#### andrew999

##### Member
ok so if house edge is typical .5%, and a spotter would typically maybe play a hand a minute and play for 6 hours that is 600 hands. At \$5 a hand, that means over the course of the whole time, the player would loose \$15. How would one go about finding the standard deviation on this? So that I could figure out how much I needed to cover that.

#### TENNBEAR

##### Well-Known Member
Check the math

andrew999 said:
ok so if house edge is typical .5%, and a spotter would typically maybe play a hand a minute and play for 6 hours that is 600 hands. At \$5 a hand, that means over the course of the whole time, the player would loose \$15. How would one go about finding the standard deviation on this? So that I could figure out how much I needed to cover that.
If a spotter played a hand a minute for 6 hours he would play 360 hands not 600. 360 hands at 5.00 each would total 1800.00 and .05% of that is 90.00 that you would expect to lose. I really do not mean to insult you but you need a calculator Andrew999

#### zengrifter

##### Banned
andrew999 said:
ok so if house edge is typical .5%, and a spotter would typically maybe play a hand a minute and play for 6 hours that is 600 hands. At \$5 a hand, that means over the course of the whole time, the player would loose \$15. How would one go about finding the standard deviation on this? So that I could figure out how much I needed to cover that.
Not much because its a flat bet with minimal variance. BUT, as already pointed out, IF the spotters can count it is NOT optimal for you guys to use this approach - the EV is much higher for each of you to be playing seperately at different tables for the full combined BR. zg

#### gobbledygeek

##### Well-Known Member
TENNBEAR said:
If a spotter played a hand a minute for 6 hours he would play 360 hands not 600. 360 hands at 5.00 each would total 1800.00 and .05% of that is 90.00 that you would expect to lose. I really do not mean to insult you but you need a calculator Andrew999
Shouldn't that be \$1800.00 * 0.005 = \$9.00?

#### TENNBEAR

##### Well-Known Member
gobbledygeek said:
Shouldn't that be \$1800.00 * 0.005 = \$9.00?
Oppps.....Your right, maybe I should be using a calculator

#### Automatic Monkey

##### Banned
andrew999 said:
ok so if house edge is typical .5%, and a spotter would typically maybe play a hand a minute and play for 6 hours that is 600 hands.
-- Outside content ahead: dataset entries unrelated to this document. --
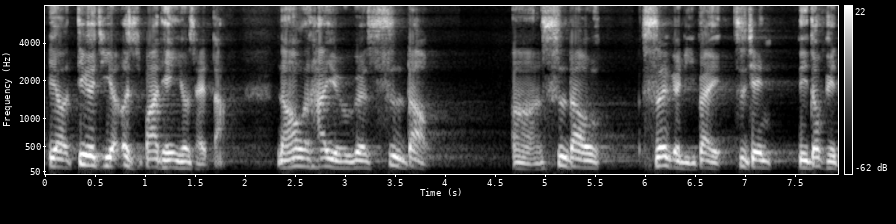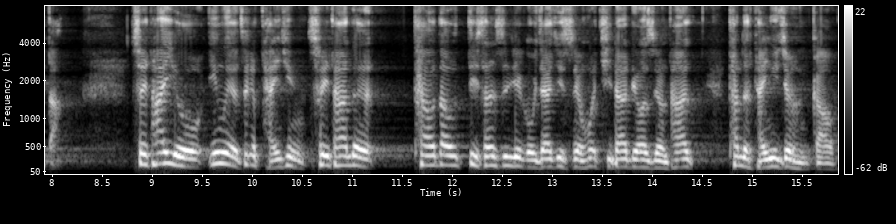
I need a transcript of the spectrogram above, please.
要第二剂要二十八天以后才打，然后它有个四到啊四到十二个礼拜之间你都可以打，所以它有因为有这个弹性，所以它的它要到第三世界国家去使用或其他地方使用，它它的弹性就很高。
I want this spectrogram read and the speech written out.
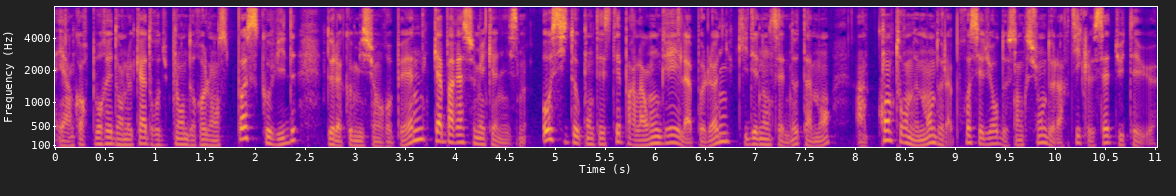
et incorporé dans le cadre du plan de relance post-Covid de la Commission européenne qu'apparaît ce mécanisme, aussitôt contesté par la Hongrie et la Pologne qui dénonçaient notamment un contournement de la procédure de sanction de l'article 7 du TUE.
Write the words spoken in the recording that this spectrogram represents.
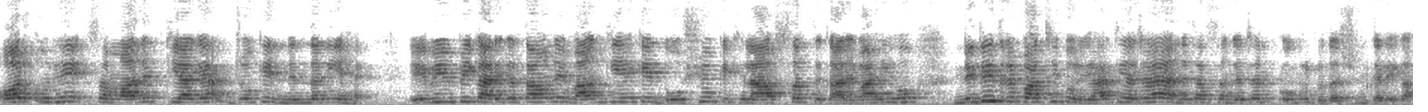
और उन्हें सम्मानित किया गया, जो की निंदनीय है। एबीवीपी कार्यकर्ताओं ने मांग की है कि दोषियों के खिलाफ सख्त कार्यवाही हो। निधि त्रिपाठी को रिहा किया जाए, अन्यथा संगठन उग्र प्रदर्शन करेगा।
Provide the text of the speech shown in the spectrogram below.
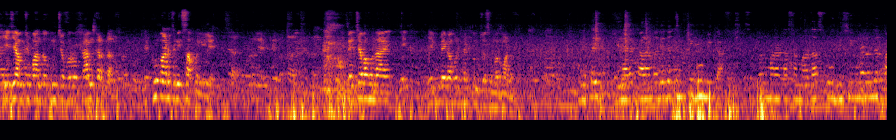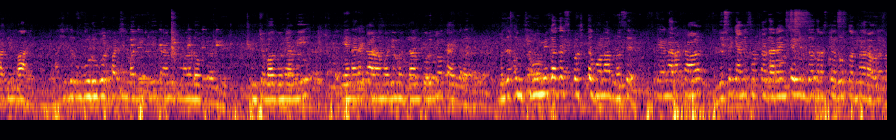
हे जे आमचे बांधव तुमच्याबरोबर काम करतात ते खूप अडचणीत सापडलेले आहेत. त्यांच्या भावना एक एक मेगाफोनसाठी तुमच्यासमोर मांडतो येणाऱ्या काळामध्ये जर तुमची भूमिका मराठा समाजास ओबीसी मधून जर पाठिंबा आहे अशी जर उघड उघड पाठिंबा घेतली तर आम्ही तुम्हाला डॉक्टर देऊ. तुमच्या बाजूने आम्ही येणाऱ्या काळामध्ये मतदान करू किंवा काय करायचं? म्हणजे तुमची भूमिका जर स्पष्ट होणार नसेल तर येणारा काळ जसं की आम्ही सत्ताधाऱ्यांच्या विरोधात रस्त्यावर करणार आहोत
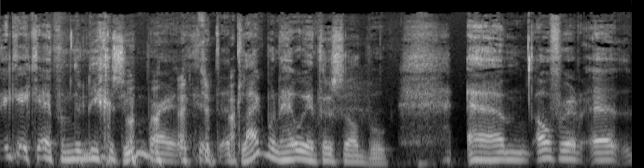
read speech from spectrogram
Ik, ik heb hem nu niet gezien, maar het, lijkt me een heel interessant boek. Um, over uh,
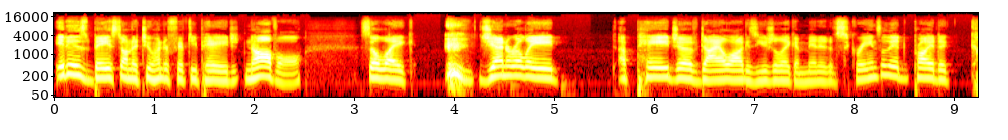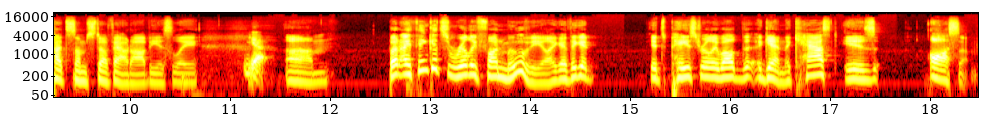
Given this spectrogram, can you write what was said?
it is based on a 250 page novel. So like generally a page of dialogue is usually like a minute of screen, so they'd probably to cut some stuff out obviously. Yeah. But I think it's a really fun movie. Like I think it it's paced really well. The- again, the cast is awesome.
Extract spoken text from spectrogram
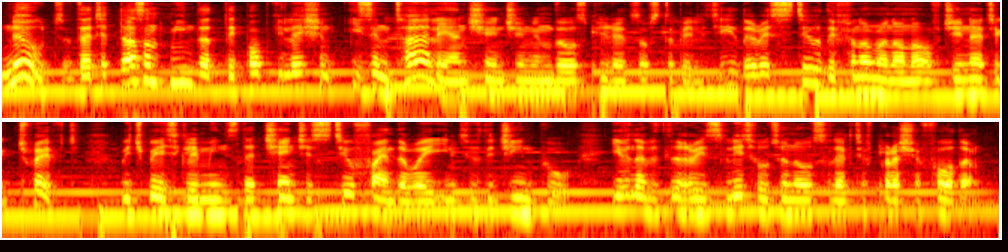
Note that it doesn't mean that the population is entirely unchanging in those periods of stability, there is still the phenomenon of genetic drift, which basically means that changes still find their way into the gene pool, even if there is little to no selective pressure for them.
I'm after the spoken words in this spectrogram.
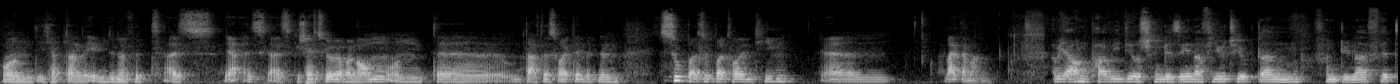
Und ich habe dann eben Dynafit als, ja, als, als Geschäftsführer übernommen und, äh, und darf das heute mit einem super, super tollen Team ähm, weitermachen. Habe ich auch ein paar Videos schon gesehen auf YouTube dann von Dynafit.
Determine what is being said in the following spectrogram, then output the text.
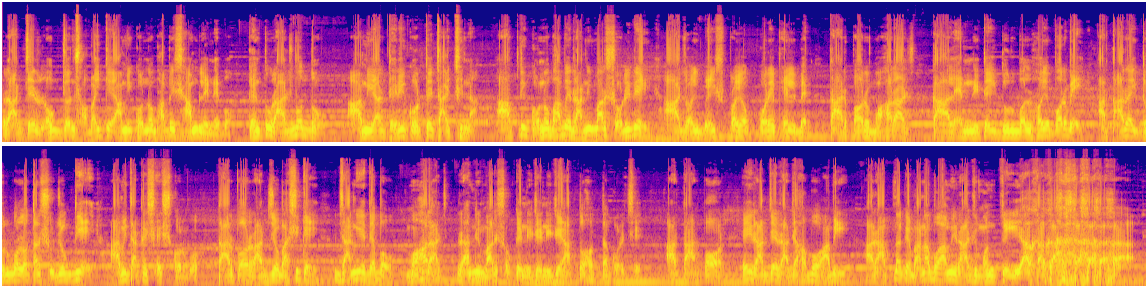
রাজ্যের লোকজন সবাইকে আমি কোনোভাবে সামলে নেব। কিন্তু রাজবদ্ধ, আমি আর দেরি করতে চাইছি না। আপনি কোনোভাবে রানীমার শরীরে আজ ওই বেশ প্রয়োগ করে ফেলবেন। তারপর মহারাজ কাল এমনিতেই দুর্বল হয়ে পড়বে, আর তার এই দুর্বলতার সুযোগ দিয়ে আমি তাকে শেষ করব। তারপর রাজ্যবাসীকে জানিয়ে দেব, মহারাজ, রানীমার শোকে নিজে নিজে আত্মহত্যা করেছে, আর তারপর এই রাজ্যের রাজা হব আমি, আর আপনাকে বানাবো আমি রাজমন্ত্রী।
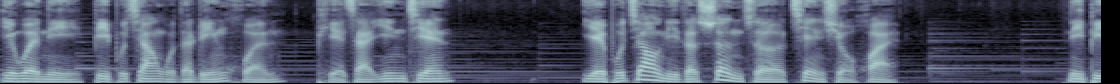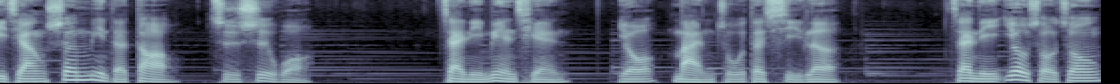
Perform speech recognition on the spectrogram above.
因为你必不将我的灵魂撇在阴间，也不叫你的圣者见朽坏。你必将生命的道指示我，在你面前有满足的喜乐，在你右手中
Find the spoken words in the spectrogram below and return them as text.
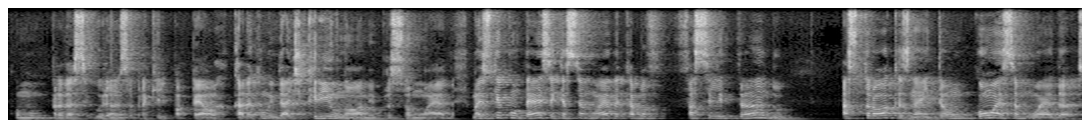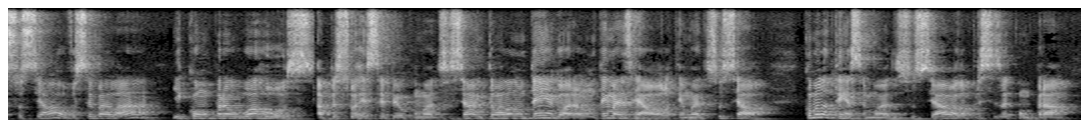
como para dar segurança para aquele papel. Cada comunidade cria um nome para sua moeda. Mas o que acontece é que essa moeda acaba facilitando as trocas, né? Então, com essa moeda social, você vai lá e compra o arroz. A pessoa recebeu com moeda social, então ela não tem agora, ela não tem mais real, ela tem moeda social. Como ela tem essa moeda social, ela precisa comprar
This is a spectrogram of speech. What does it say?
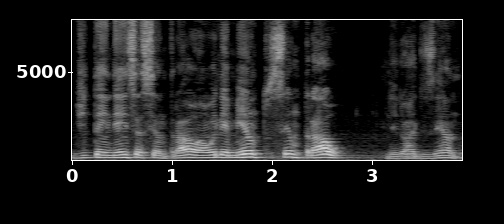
de tendência central, é um elemento central, melhor dizendo.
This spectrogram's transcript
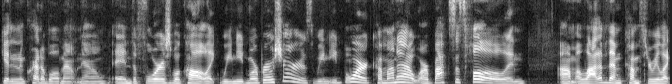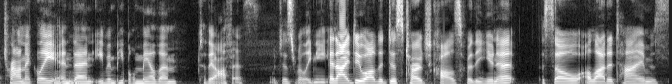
get an incredible amount now. And the floors will call like, "We need more brochures. We need more. Come on out. Our box is full." And um, a lot of them come through electronically, and then even people mail them to the office, which is really neat. and I do all the discharge calls for the unit. So a lot of times,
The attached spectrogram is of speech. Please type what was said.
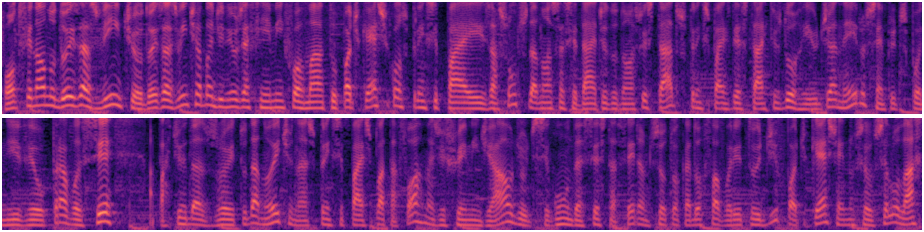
Ponto final no 2 às 20. O 2 às 20 é a Band News FM em formato podcast com os principais assuntos da nossa cidade e do nosso estado, os principais destaques do Rio de Janeiro, sempre disponível para você a partir das 8 da noite nas principais plataformas de streaming de áudio, de segunda a sexta-feira, no seu tocador favorito de podcast, aí no seu celular,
At \$5 a hand, that means over the course of the whole time, the player would loose \$15. How would one go about finding the standard deviation on this? So that I could figure out how much I needed to cover that.
Uh, you'll have a lot more than that to cover. The spotters have to be paid, and a guy who can count and signal well enough that you can trust him as a spotter isn't going to come cheap. BP tactics are for getting down thousands of dollars per hand. They have no other benefit.

#### dacium

##### Well-Known Member
Its pretty simple. 5\$ per hand and 360 hand with 0.5% house edge.

The expected lose is therefore 360 * 5 * 0.005 = \$9.
This is ONLY TRUE IF YOU SIT DOWN WITH 360 BETS!

If you sit down with less bets you have a chance of dropping your whole bank roll with out reaching the 360 hands, and all the remaining hands are gone begging, they could have won some of your money back.

For example if you sit down with 20 bets, and loose all 20, there is nothing to say you couldn't have ended up 40 bets if you kept going. But you can't because you just blew your whole bank roll.

Basically you have to weigh up the probability of loosing the bank roll with how much you want to loose on average. With 10 bets your average loss will be higher because you are going to bust out occasionly, on 10 bets your average loss will be maybe 20 - 25\$.

I would say 20-30 bets is plenty and average loss will be 18-24\$.

#### Sonny

##### Well-Known Member
andrew999 said:
At \$5 a hand, that means over the course of the whole time, the player would loose \$15. How would one go about finding the standard deviation on this? So that I could figure out how much I needed to cover that.
The variance on one hand of BJ is about 1.33. To calculate the SD for any number of hands use this formula:

SD = Sqrt(1.33 * Number of Hands)

SD = Sqrt(1.33 * 600) = about 28 units

For a 6 hour session that gives us:

EV = -\$15 (as you calculated above)
SD = 28 units = \$140

1 SD range (68%) = -\$155 to \$125
2 SD range (92%) = -\$295 to \$265
3 SD range (99%) = -\$435 to \$405

The ranges above will give you a good idea of what sort of swings to expect on average for a 600 hand session. However, you can’t use the number above to determine your bankroll size because they do not account for losing your money early and having to quit (as dacium mentioned above). For that you will need to use a trip ROR formula like the one in Blackjack Attack.

-Sonny-